I consider myself to be both well educated and a success in life. I owe that success first to the discipline of the Marines and second, to the educational foundation created at MWCC.
I would love to hear from classmates and faculty. I can be reached through the AACD website. –Bob
Ken writes that he first came to the Mount in 1968 and became the President for the Class of 1970. Ken returned in 1973, graduating in 1974. He was a Student Council Member, and a Student Member of the New College Building Committee.
Ken majored in Liberal Arts/ General Studies and is currently employed by Resource Management Inc. as a Sales Representative. RMI is a professional employer organization providing Human Resource Services to small to mid-size Businesses.
According to Ken, “In the early days at ‘The Mount’ (the days of Arthur Haley, John Hogan, John Bassett, and a host of others) we used to quote/paraphrase Daniel Webster who said ‘It’s a small school, but there are those of us who love it.’
He also recalls the Homecoming bonfires at the present site of football fields, Tom Rush in concert, the downstairs cafeteria at the Elm Street campus, the last graduation at the Elm Street campus, and finally…being the President of the Class (1970) and not graduating!!
“When I returned to the Mount in 1973 after a tour in Vietnam, one of my fellow classmates from the Class of 1970, Bob Hall was State Senator. I joined his staff in the Massachusetts State Senate upon Graduation in 1974, becoming his Legislative Assistant and then his Administrative Assistant (which would now be called Chief of Staff) when he was promoted to a Minority Party leadership position,” Ken stated.
“I worked with him (Senator Hall) from 1974-1980. During that time, we worked in concert with then State Representative Raymond LaFontaine to ensure that the needs of MWCC were met. Frequently during that period, the budget would be under-funded. We were successful in every case in restoring or adding funds necessary for the operation of the college,” he stated.
Ronald E. Cormier (‘75)
Ron is a graduate of the nursing program at the College. In 1991, he returned to college and graduating from the University of Maine in 1994. In 1997, he received a Masters in from Husson College.
Aroostook Pediatrics in Presque Isle, ME currently employs Ron as a Family Nurse Practitioner, where he provides preventive and episodic care to the pediatric population in a three-physician practice.

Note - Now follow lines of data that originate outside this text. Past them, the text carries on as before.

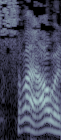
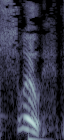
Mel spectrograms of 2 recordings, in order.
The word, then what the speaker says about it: slough: He fell into what here in England, I think you pronounce as slough, and in the United States they call it a slough, the slough of despair or the slough of despondency.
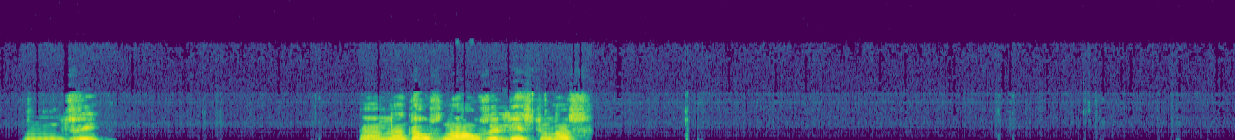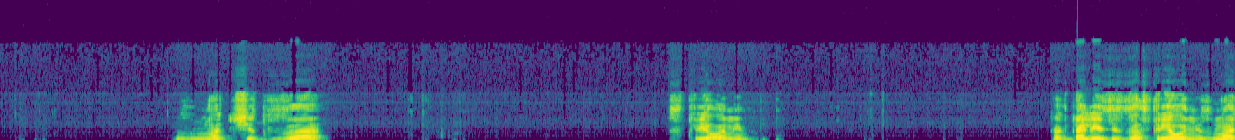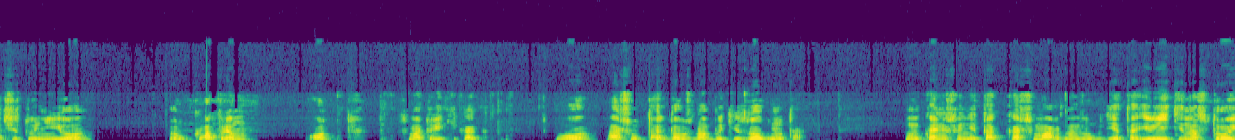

Ron remembers spending his first year driving to classes all over town. However, it was worth it, he notes, “as we were the first class to graduate from the new campus.”
Andrea, who was a Human Services major while she was at the Mount, lives in New Hampshire. She’s working for Shaw’s Supermarkets on the reset team, traveling from store to store making.
Once we get it up and running Andrea would like to part of mentor program at the College.
Brenda lives in New Hampshire and has 26 years in commercial broadcasting, in radio, and meteorology. She received her BA in sociology at Keene State in 2001 and is currently working on a Masters degree in counseling.
Brenda writes, “I miss all the media courses with Vinnie Ialenti.
He’s the best! I am making a mid life career change due to family…but my passion is still broadcasting and film. I intend to dabble in the field even when I complete my Masters.”
Joanne currently works as a substitute teacher at Fox Chapel, Hampton, and North Allegheny School Districts in Pennsylvania.
She remembers “Shirleen Smith and Professor Trudeau in French, Dr. Bassett changing his attendance policies due to my tardiness, Chorus, friends among the theater regulars, a picture of my boots while reading the Harbinger, and my 1988 wedding picture in the newsletter.”
Joanne is married to Eric J. Beckman, Professor & Department Chair, Chemical Engineering Dept., University of Pittsburgh. Her daughter Ariane is 10 years old; son, Austen is age 8 years. Following graduation at the Mount Joanne went on to Umass. She received her Masters from the University of Pittsburg.